1 Carefully consider if your child is capable of performing the responsibilities expected. Do not give your child too many chores to do at once, make sure he/she gets up early enough to get to school on time, provide more than enough time to perform a responsibility etc, and do not expect perfection.
2 Establish rules for performing everyday expectations (e.g., get up on time for school, do your chores right after you get home from school, finish your homework before you watch T.V, etc). These rules should be consistent and followed by everyone in the home. Talk about the rules often.
3 Establish a routine for your child to follow for getting ready for school, performing chores, doing homework, etc. This will help your child remember what is expected.

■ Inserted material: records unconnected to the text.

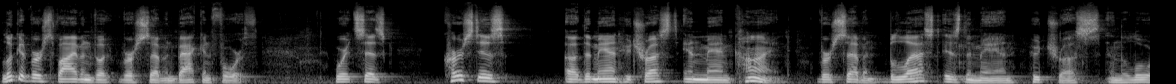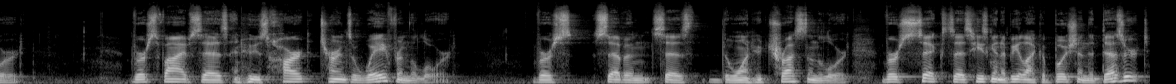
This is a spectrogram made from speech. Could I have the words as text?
Look at verse 5 and verse 7 back and forth, where it says, Cursed is uh, the man who trusts in mankind. Verse 7 Blessed is the man who trusts in the Lord. Verse 5 says, And whose heart turns away from the Lord. Verse 7 says, The one who trusts in the Lord. Verse 6 says, He's going to be like a bush in the desert.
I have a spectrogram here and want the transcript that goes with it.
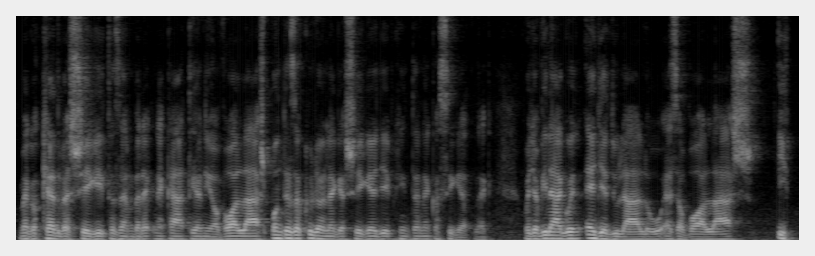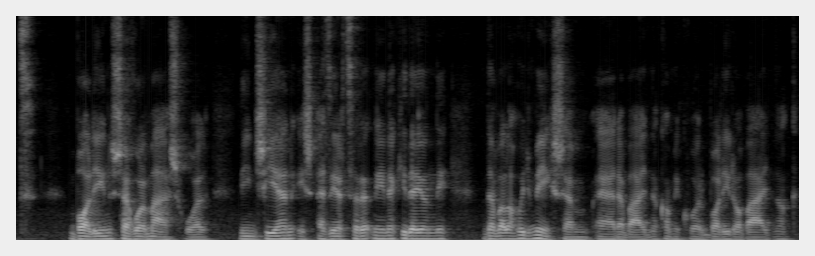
meg a kedvességét az embereknek átélni a vallás. Pont ez a különlegessége egyébként ennek a szigetnek, hogy a világon egyedülálló ez a vallás itt, Balin, sehol máshol nincs ilyen, és ezért szeretnének idejönni, de valahogy mégsem erre vágynak, amikor Balira vágynak.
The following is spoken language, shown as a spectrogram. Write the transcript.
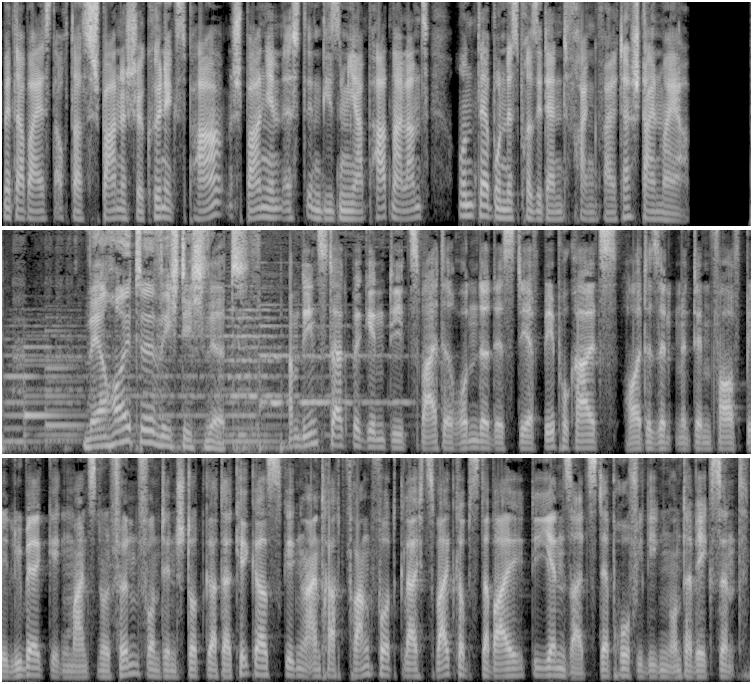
Mit dabei ist auch das spanische Königspaar. Spanien ist in diesem Jahr Partnerland und der Bundespräsident Frank-Walter Steinmeier. Wer heute wichtig wird. Am Dienstag beginnt die zweite Runde des DFB-Pokals. Heute sind mit dem VfB Lübeck gegen Mainz 05 und den Stuttgarter Kickers gegen Eintracht Frankfurt gleich zwei Clubs dabei, die jenseits der Profiligen unterwegs sind.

4 Reward your child for getting things done without being distracted. Possible rewards include verbal praise (e.g., “You’re on time for school. Good for you!”,“Thank you for remembering to finish your homework before you turned on the T.V., etc), a kiss on the cheek, a hug, having a friend over to play, staying up late, watching a favorite T.V. show, and playing a game with a parent.

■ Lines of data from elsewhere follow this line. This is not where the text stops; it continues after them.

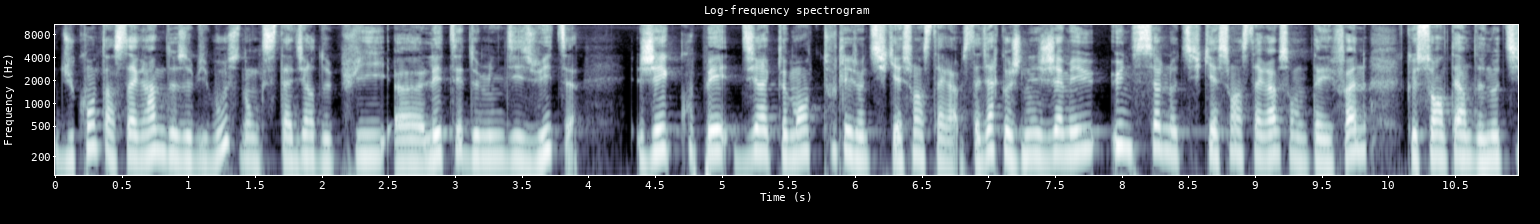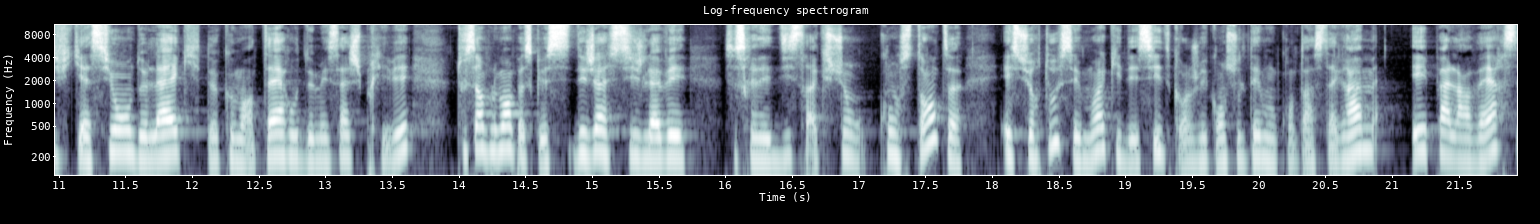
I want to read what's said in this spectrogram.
du compte Instagram de The donc c'est-à-dire depuis euh, l'été 2018, j'ai coupé directement toutes les notifications Instagram. C'est-à-dire que je n'ai jamais eu une seule notification Instagram sur mon téléphone, que ce soit en termes de notifications, de likes, de commentaires ou de messages privés. Tout simplement parce que déjà, si je l'avais, ce serait des distractions constantes. Et surtout, c'est moi qui décide quand je vais consulter mon compte Instagram et pas l'inverse.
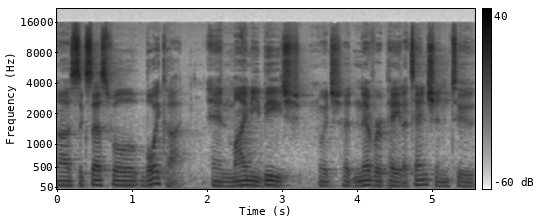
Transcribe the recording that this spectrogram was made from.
a successful boycott. And Miami Beach, which had never paid attention to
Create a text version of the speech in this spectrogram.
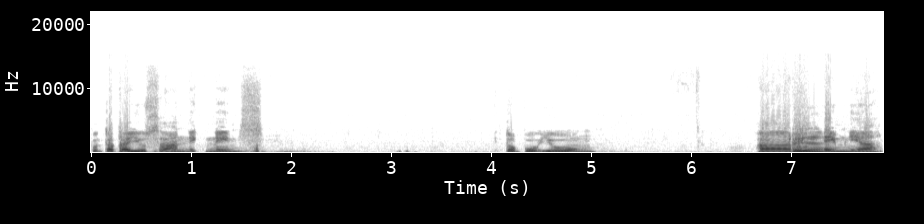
Punta tayo sa nicknames. Ito po yung ah, real name niya,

5 If there are other children or adolescents in the home, reward them for getting things done without becoming distracted.

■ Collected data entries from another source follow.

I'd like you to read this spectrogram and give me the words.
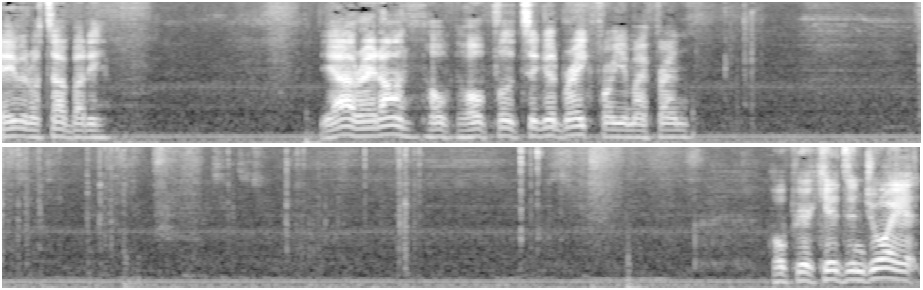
David, what's up, buddy? Yeah, right on. Hope hopefully it's a good break for you, my friend. Hope your kids enjoy it.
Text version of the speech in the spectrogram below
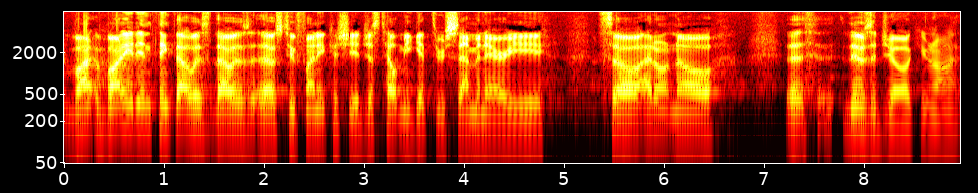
Bonnie didn't think that was, that was, that was too funny because she had just helped me get through seminary. So I don't know there was a joke, you know.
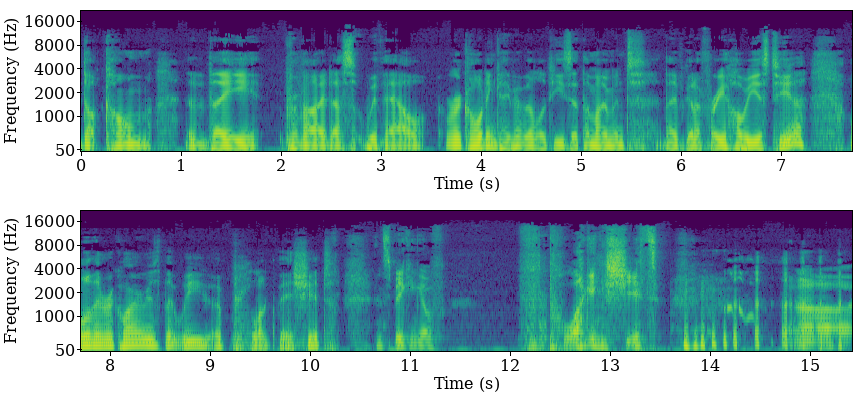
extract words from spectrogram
dot com. They provide us with our recording capabilities at the moment. They've got a free hobbyist tier. All they require is that we uh, plug their shit. And speaking of plugging shit, uh,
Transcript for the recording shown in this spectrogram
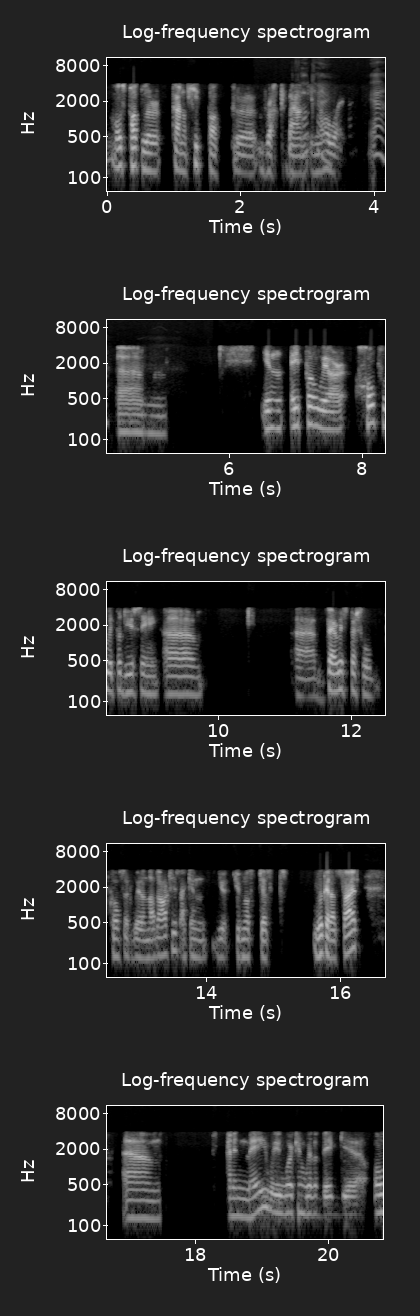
most popular kind of hip hop uh, rock band okay. in Norway. Yeah. Um, in April, we are hopefully producing um, a very special concert with another artist. I can you, you must just look at outside. Um, and in May, we're working with a big, uh,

6 Model for your child the appropriate ways to get things done without becoming distracted. Show your child how to follow a routine by following one yourself and getting things done on time.
7 Make certain that your child sees the relationship between behavior and the consequences which follow (e.g., failing to feed the dog will cause the dog to go hungry).
8 When your child does not get something done because he/she was distracted, explain exactly what he/she did wrong, what should have been done and why.
For example: Your child is supposed to catch the school bus at 7:45 am and is still getting dressed when the bus arrives. Go to your child and say that she/she has missed the bus because of not being ready on time. Explain that it is unacceptable for your child to miss the bus because you don’t have a car to take him/her to school.
9 Write a contract with your child.
For example: I, William, will be ready and waiting for the school bus at 7:40 am for three days in a row. When I accomplish this, I can watch 30 extra minutes of T.V.
The contract should be written within the ability level of your child and should focus on only one behavior at a time.
10 Allow natural consequences to occur due to your child becoming distracted and not getting things done (e.g., a pet goes hungry if not fed, possessions are lost if not put away, etc.).
11 Along with a directive, provide an incentive statement (e.g., “After you get ready for bed, you may watch T.V.”).
12 Provide your child with written reminders. (e.g., a list posted in the bathroom, indicating what his/her chores are and when they need to be done).
13 Tell your child when it is time to set the table, feed the dog, etc.
14 Limit the number of chores for which your child is responsible and gradually increase the number of chores as your child demonstrates the ability to get them done on time without becoming distracted.